- A contractor may have a wider and more varied level of expertise
- The contractor would be responsible for their own training and ongoing development
- Closer involved production of management reporting
- By paying hourly or for the outcomes required, you only pay for what you use
- You aren’t paying for downtime
- Can provide a different perspective of operations due to wider exposure to various business types
- Not bound by employee regulations
Keep in mind, your bookkeeper is not necessarily your business mentor or general expert in all things related to business! There are many legal obligations a business owner has, which are not connected to the work a bookkeeper does. Above all, do not try to make the bookkeeper responsible for all your own legal business obligations.
Qualities of a Good Bookkeeper
Regardless of the basis of engagement, there are some important qualities you will need in a bookkeeper. Remember that you are giving the bookkeeper access to confidential and sensitive information about your business and potentially other personnel. Similarly, you want to be certain that this person is trustworthy and able to confidently deal with and report on your financial situation.
- Knowledge of relevant legislation
- Know-how of general accounting principles
- Basic knowledge relevant to your industry
- Speed and accuracy in data entry and typing
- IT general skills, especially pertaining to email, accounting software, basic troubleshooting, portals, and electronic payments
- Honesty—in reporting problems, gaps in knowledge, mistakes made
- Productivity, efficiency
- Able to research and analyse problems and mysteries in the accounts
- Empathy when dealing with staff and payroll matters
- Strong work ethic
ICB Guide to Employing a Bookkeeper
The Institute of Certified Bookkeepers (ICB) provide a great guide to engaging a bookkeeper. Here is a summary:
1. Ask yourselves the question?
- What tasks will the bookkeeper be required to perform?
- How many days/hours a week do we need a bookkeeper?
- What do we need: An ’employee’ or ‘contract’ bookkeeper’?
- What can the business afford?
- Do we need someone to do more than just the bookkeeping and be available throughout the work week?
2. Advertise for a bookkeeper?
- Use internet advertising, agency or word of mouth ie: Accountant Referral
- Advertise on the ICB website – ‘Add a Job Vacancy’
- Seek Resume and referrals from applicants
3. Look for Knowledge & Experience
- Look through their resumes.

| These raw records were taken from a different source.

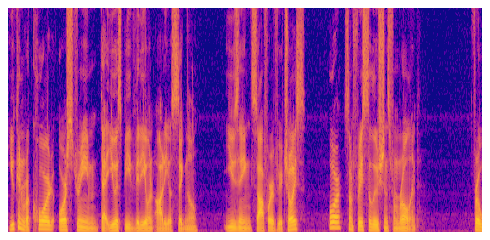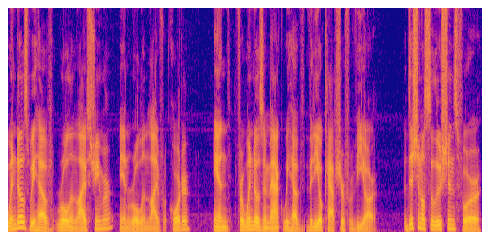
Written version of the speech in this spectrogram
you can record or stream that USB video and audio signal using software of your choice or some free solutions from Roland. For Windows, we have Roland Live Streamer and Roland Live Recorder. And for Windows and Mac, we have Video Capture for VR. Additional solutions for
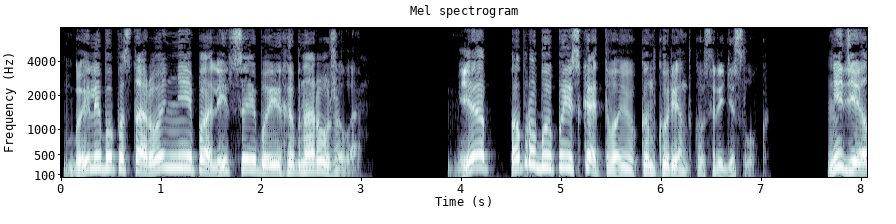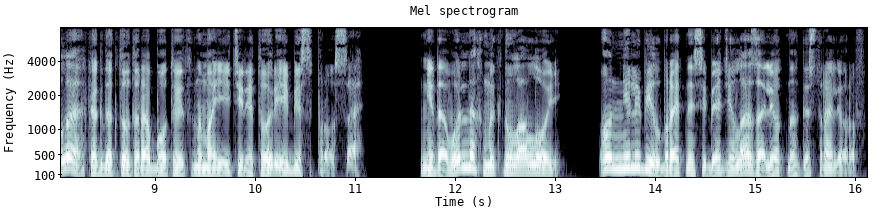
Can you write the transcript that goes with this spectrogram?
Были бы посторонние, полиция бы их обнаружила. Я попробую поискать твою конкурентку среди слуг. Не дело, когда кто-то работает на моей территории без спроса. Недовольно хмыкнул Алой. Он не любил брать на себя дела залетных гастролеров.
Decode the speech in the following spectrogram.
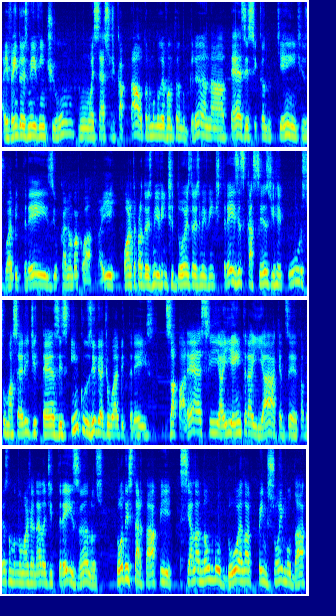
Aí vem 2021, um excesso de capital, todo mundo levantando grana, teses ficando quentes, Web3 e o caramba 4. Aí porta para 2022, 2023, escassez de recurso, uma série de teses, inclusive a de Web3, desaparece, aí entra a IA, quer dizer, talvez numa janela de três anos, toda startup, se ela não mudou, ela pensou em mudar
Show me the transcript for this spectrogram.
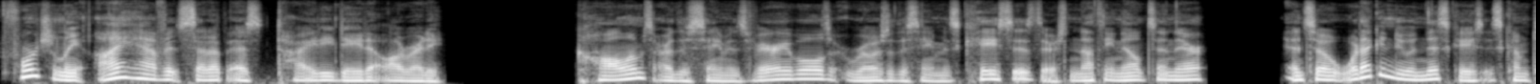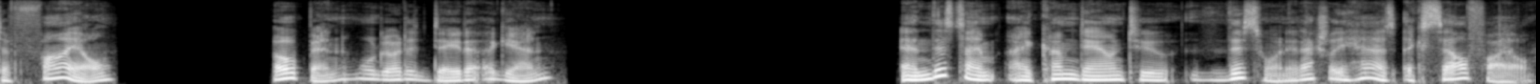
Fortunately, I have it set up as tidy data already. Columns are the same as variables. Rows are the same as cases. There's nothing else in there. And so what I can do in this case is come to File, Open. We'll go to Data again. And this time I come down to this one. It actually has Excel file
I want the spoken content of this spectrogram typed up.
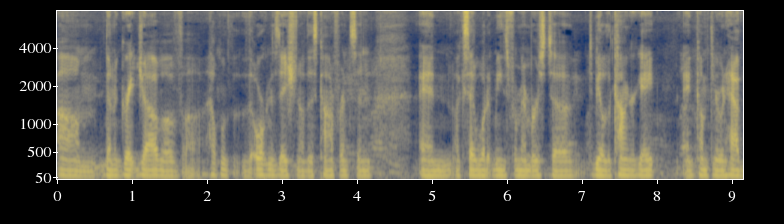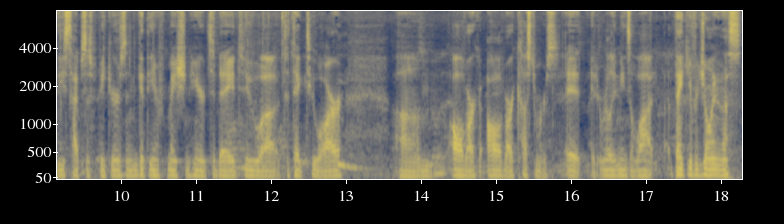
Um, done a great job of uh, helping with the organization of this conference and and like I said, what it means for members to to be able to congregate and come through and have these types of speakers and get the information here today to uh, to take to our um, all of our all of our customers. It, it really means a lot. Thank you for joining us.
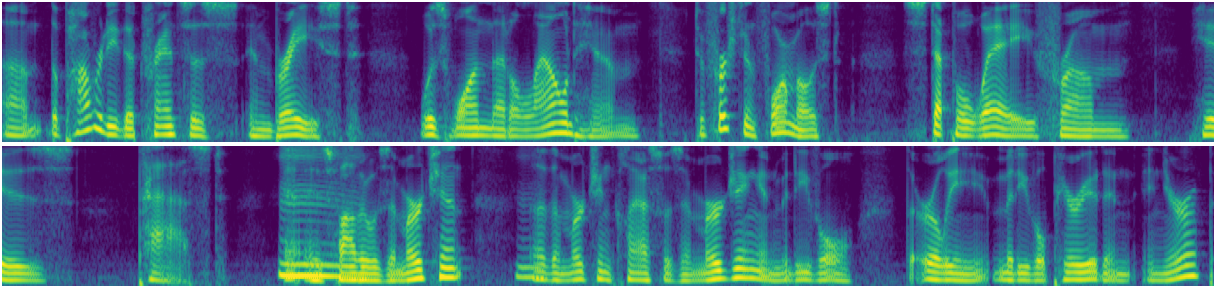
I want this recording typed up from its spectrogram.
um, the poverty that Francis embraced was one that allowed him to first and foremost step away from his past. Uh, His father was a merchant. Uh, the merchant class was emerging in medieval, the early medieval period in, in Europe.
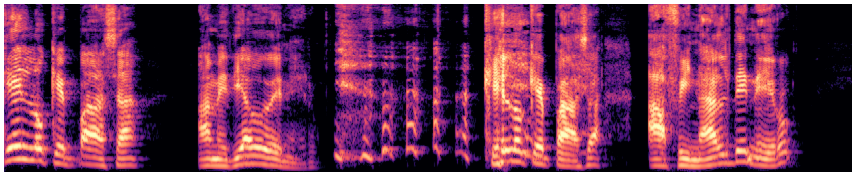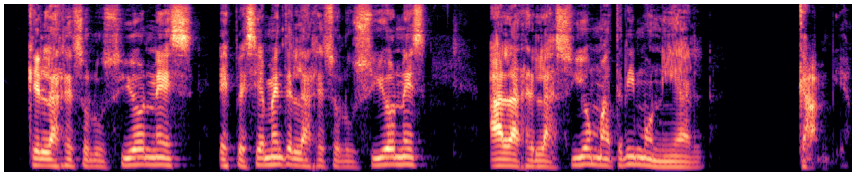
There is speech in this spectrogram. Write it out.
¿Qué es lo que pasa a mediados de enero? ¿Qué es lo que pasa a final de enero? Que las resoluciones, especialmente las resoluciones a la relación matrimonial, cambian.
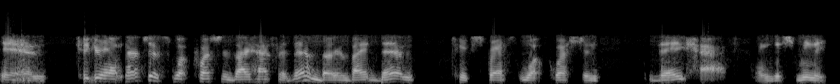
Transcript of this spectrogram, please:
and figure out not just what questions I have for them, but invite them to express what questions they have and just really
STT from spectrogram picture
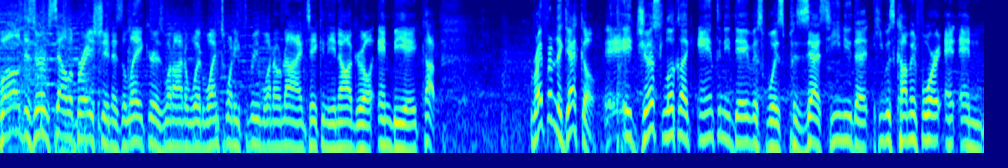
Well-deserved celebration as the Lakers went on to win 123-109, taking the inaugural NBA Cup. Right from the get-go, it just looked like Anthony Davis was possessed. He knew that he was coming for it and, and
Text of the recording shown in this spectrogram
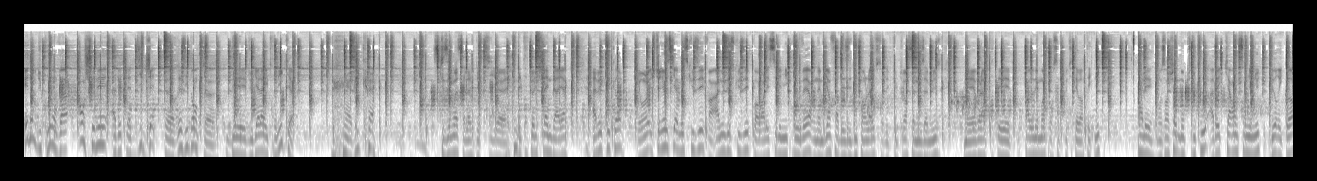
Et donc du coup on va enchaîner avec la DJ euh, résidente euh, du gala électronique. Excusez-moi, ça lâche des petits, des punchlines derrière avec les cordes. Et je tenais aussi à m'excuser, enfin à nous excuser pour avoir laissé les micros ouverts. On aime bien faire des édits en live sur des cultures, ça nous amuse. Mais voilà, pardonnez-moi pour cette petite erreur technique. Allez, on s'enchaîne donc du coup avec 45 minutes de record.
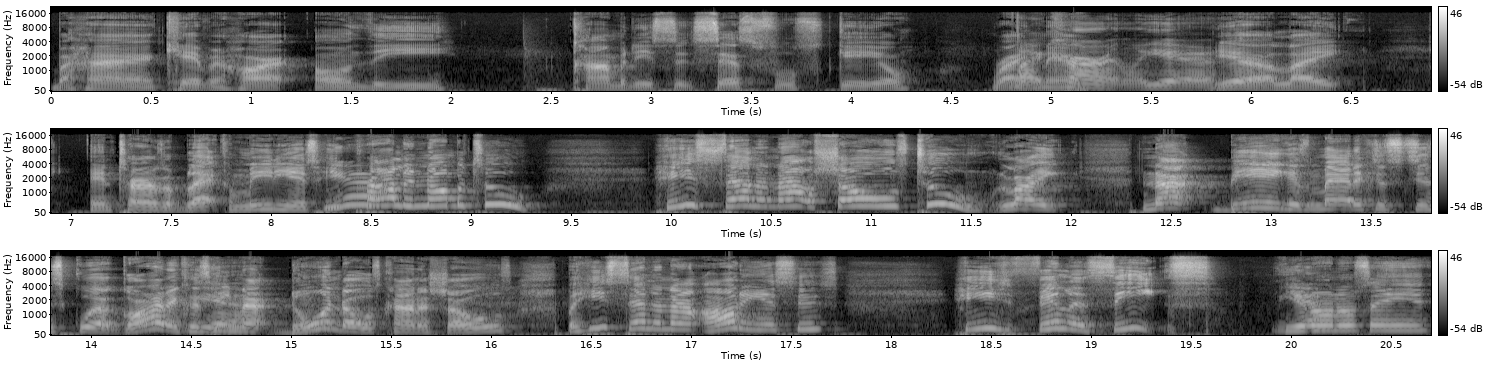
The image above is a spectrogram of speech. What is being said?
behind Kevin Hart on the comedy successful scale right like now. currently, yeah. Yeah, like in terms of black comedians, he Yeah. probably number two. He's selling out shows too. Like not big as Madison Square Garden because Yeah. he's not doing those kind of shows, but he's selling out audiences. He's filling seats. You Yeah. know what I'm saying?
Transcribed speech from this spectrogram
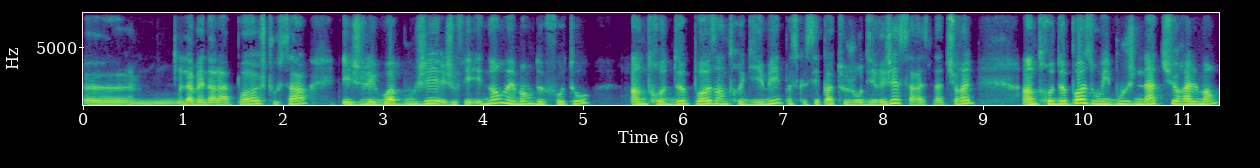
la main dans la poche, tout ça. Et je les vois bouger. Je fais énormément de photos entre deux pauses, entre guillemets, parce que c'est pas toujours dirigé, ça reste naturel, entre deux pauses où ils bougent naturellement.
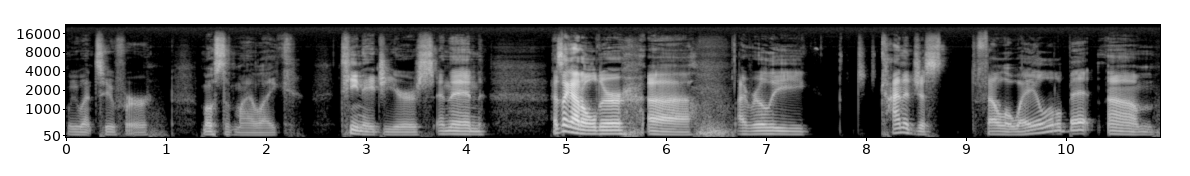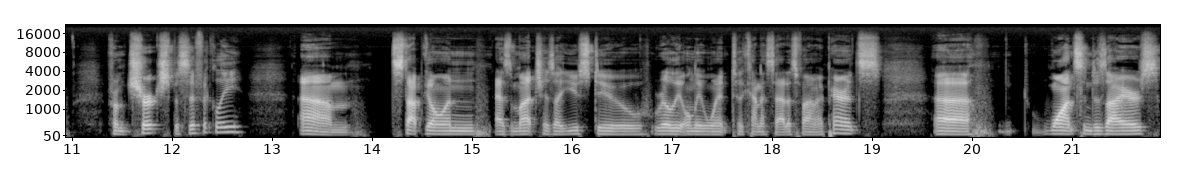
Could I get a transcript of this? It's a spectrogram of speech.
we went to for most of my like teenage years, and then as I got older, uh, I really kind of just fell away a little bit um, from church specifically. Um, stopped going as much as I used to. Really, only went to kind of satisfy my parents' uh, wants and desires.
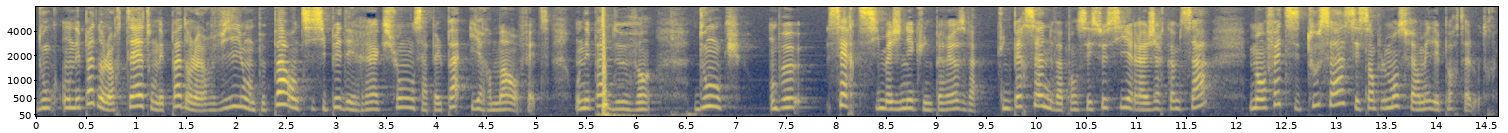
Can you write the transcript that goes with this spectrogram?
Donc on n'est pas dans leur tête, on n'est pas dans leur vie, on ne peut pas anticiper des réactions, on s'appelle pas Irma en fait. On n'est pas devin. Donc on peut certes s'imaginer qu'une personne va penser ceci et réagir comme ça, mais en fait, c'est tout ça, c'est simplement se fermer les portes à l'autre.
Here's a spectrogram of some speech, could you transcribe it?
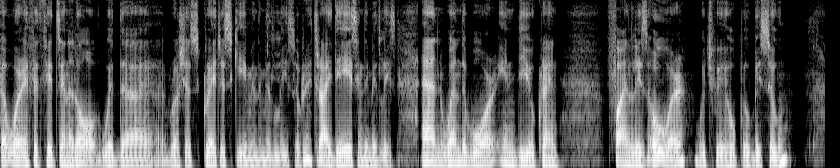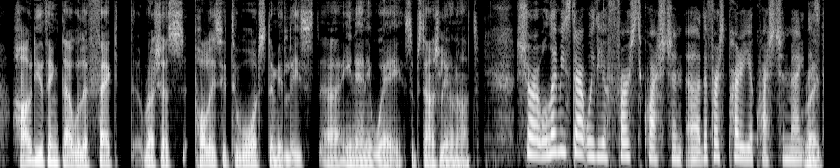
or if it fits in at all, with uh, Russia's greater scheme in the Middle East or greater ideas in the Middle East? And when the war in the Ukraine finally is over, which we hope will be soon, how do you think that will affect Russia's policy towards the Middle East uh, in any way, substantially or not? Sure. Well, let me start with your first question, uh, the first part of your question, Magnus. Right.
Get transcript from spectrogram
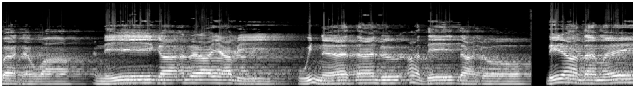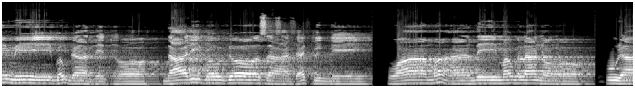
ပဒဝါအနေကအန္တရာယပိဝိနတံတုအသေးတတော်သေရသမိန်မေဗုဒ္ဓသစ်ထောသာရိပုတ္တောသာဒက္ခိနေဝါမအံတိမောက္ကလနောပူရာ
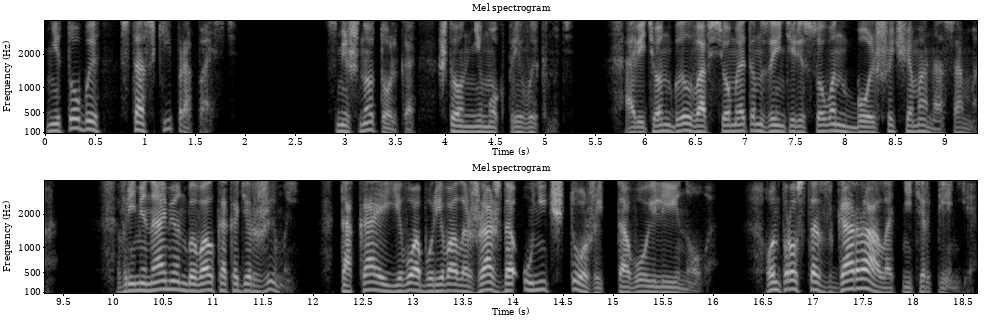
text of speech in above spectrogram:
не то бы с тоски пропасть. Смешно только, что он не мог привыкнуть. А ведь он был во всем этом заинтересован больше, чем она сама. Временами он бывал как одержимый. Такая его обуревала жажда уничтожить того или иного. Он просто сгорал от нетерпения.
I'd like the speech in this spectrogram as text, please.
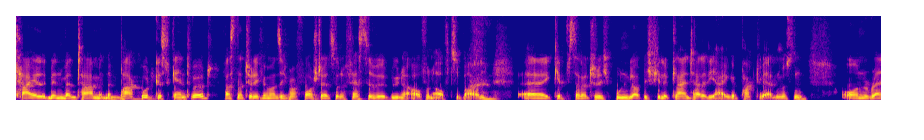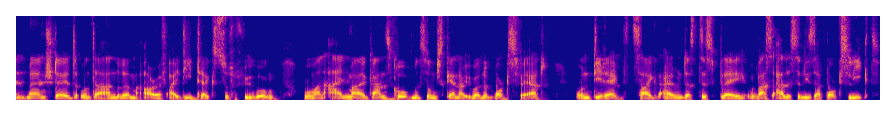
Teil im Inventar mit einem Barcode gescannt wird. Was natürlich, wenn man sich mal vorstellt, so eine Festivalbühne auf und aufzubauen, äh, gibt es da natürlich unglaublich viele Kleinteile, die eingepackt werden müssen. Und Rentman stellt unter anderem RFID-Tags zur Verfügung, wo man einmal ganz grob mit so einem Scanner über eine Box fährt und direkt zeigt einem das Display, was alles in dieser Box liegt.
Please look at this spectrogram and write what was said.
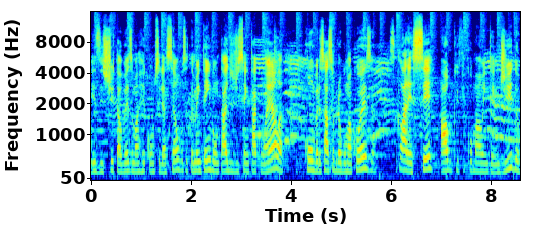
existir talvez uma reconciliação? Você também tem vontade de sentar com ela, conversar sobre alguma coisa? Esclarecer algo que ficou mal entendido?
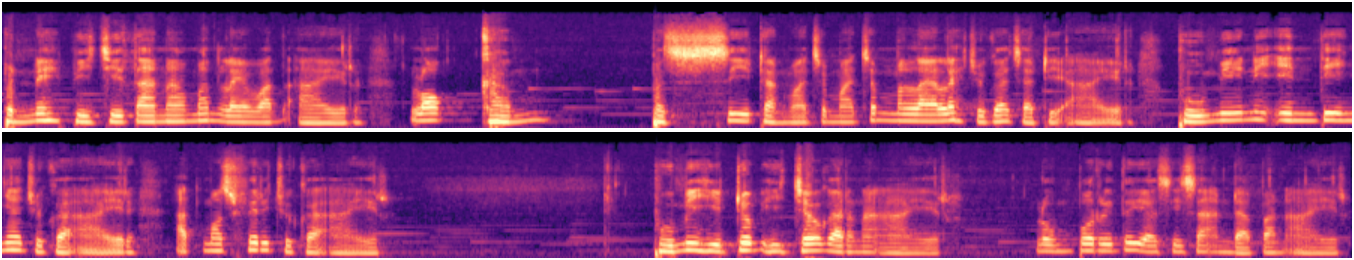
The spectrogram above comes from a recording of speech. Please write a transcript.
Benih biji tanaman lewat air. Logam besi dan macam-macam meleleh juga jadi air. Bumi ini intinya juga air, atmosfer juga air. Bumi hidup hijau karena air. Lumpur itu ya sisa endapan air.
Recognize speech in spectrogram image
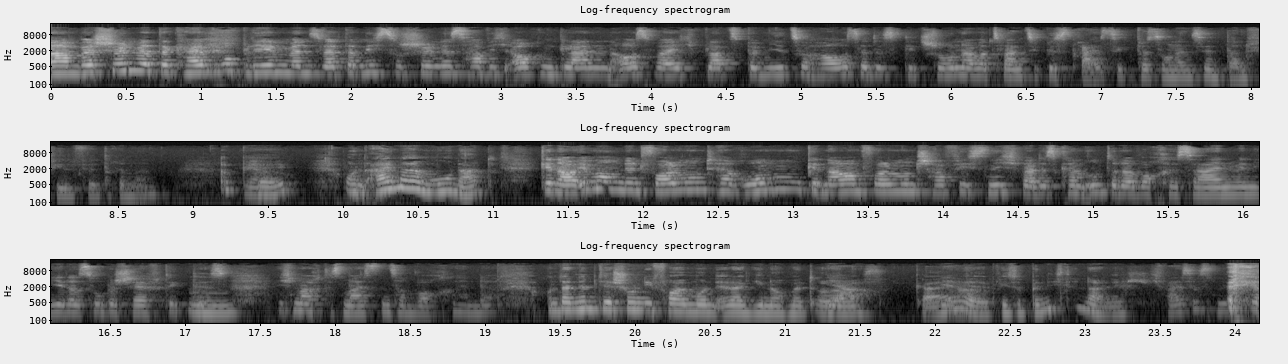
ähm, bei schönem Wetter kein Problem. Wenn das Wetter nicht so schön ist, habe ich auch einen kleinen Ausweichplatz bei mir zu Hause. Das geht schon, aber 20 bis 30 Personen sind dann viel für drinnen. Okay. Ja. Und einmal im Monat? Genau, immer um den Vollmond herum. Genau am Vollmond schaffe ich es nicht, weil das kann unter der Woche sein, wenn jeder so beschäftigt mhm. ist. Ich mache das meistens am Wochenende. Und dann nimmt ihr schon die Vollmondenergie noch mit, oder ja. was? Geil. Ja. Wieso bin ich denn da nicht? Ich weiß es nicht.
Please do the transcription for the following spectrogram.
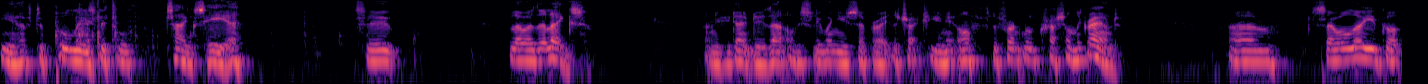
you have to pull these little tags here to lower the legs. And if you don't do that, obviously when you separate the tractor unit off, the front will crash on the ground. Um, so although you've got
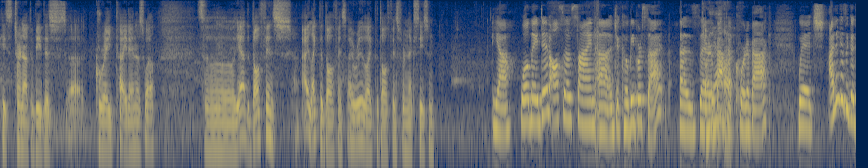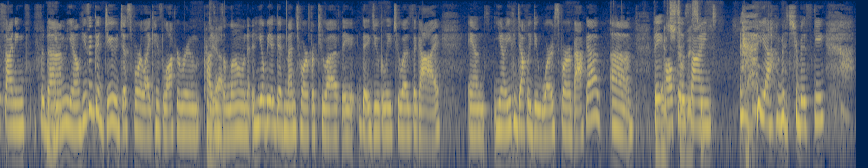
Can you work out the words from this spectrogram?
he's turned out to be this uh, great tight end as well. So yeah, the Dolphins. I like the Dolphins. I really like the Dolphins for next season. Yeah. Well, they did also sign uh, Jacoby Brissett as their Oh, yeah. backup quarterback, which I think is a good signing for them. You know, he's a good dude just for like his locker room presence Yeah. alone. And he'll be a good mentor for Tua if they they do believe Tua is the guy. And you know, you can definitely do worse for a backup. Um, they Mitch also Trubisky. signed, yeah, Mitch Trubisky.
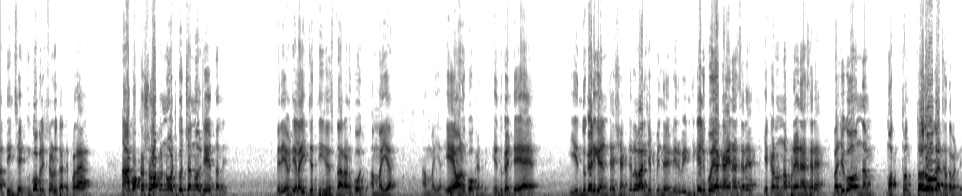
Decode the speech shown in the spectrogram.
దించేయండి. ఇంకో ప్రశ్న అడుగుతా తిప్పరా? నాకు ఒక్క శ్లోకం నోటికి వచ్చి వాళ్ళు చేయొద్దండి. మీరు ఏమిటి ఇలా ఇజ్జత్ తీసేస్తున్నారు? అనుకోవద్దు. అమ్మయ్య. అమ్మయ్య. ఏం అనుకోకండి. ఎందుకంటే ఎందుకు అడిగానంటే శంకర్ల వారు చెప్పిందే మీరు ఇంటికి వెళ్ళిపోయాక అయినా సరే ఇక్కడ ఉన్నప్పుడైనా సరే భజగోందం మొత్తం తరోగా చదవండి.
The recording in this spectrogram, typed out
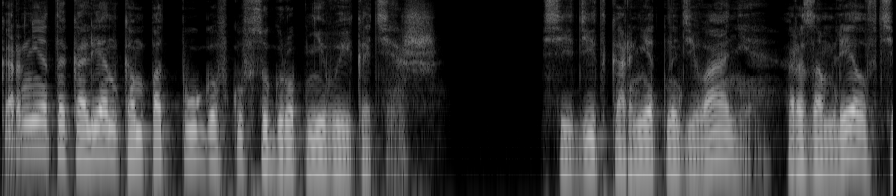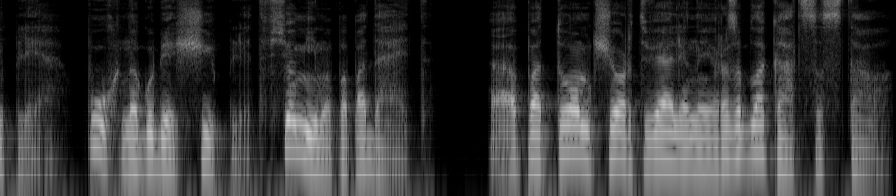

In particular, search for knowledge and experience to suit your business.
- Phone possible applicants to discuss position
- Invite successful applicants for 1st Interview
4. What to ascertain from Applicant from 1st Interview
- Experience of bookkeeping and software via past working positions
- Knowledge of bookkeeping and industry via questions outlined in ICB kit
- Attitude and personality to work with others
- Aptitude and suitability to this business
- Ask applicant to sit ‘Bookkeeper Skill Test’ in ICB kit
- Ascertain the applicant’s skill level by asking them to use accounting software and perform various tasks
- Discuss role and tasks with Applicant gauging their ability to ask questions, impart knowledge and work with staff
5. What to ascertain from 2nd Interview
- Ask applicant to sit ‘Bookkeeper Skill Test’ in ICB kit
- Test applicants by asking them to use accounting software and perform more advanced tasks
- Provide a an overview of the role and tasks with Applicant gauging their ability to ask questions, impart knowledge and work with staff
6. Successful applicant
- Make a few things clear, like rate of pay, availability and travel arrangements
- Discuss required holiday times
- Outline position and training schedule
In conclusion, hiring a bookkeeper is not easy. However, by following this guide, you will hopefully hire the right person for the right job. To learn more on hiring a bookkeeper, have a look at the ICB Considerations on Engaging a Bookkeeper.
The Institute of Certified Bookkeepers is the largest bookkeeping institute in the world. It promotes and maintains the standards of bookkeeping as a profession, through the establishment of expectations, relevant qualifications and the award of grades of membership that recognise academic attainment, working experience and expertise.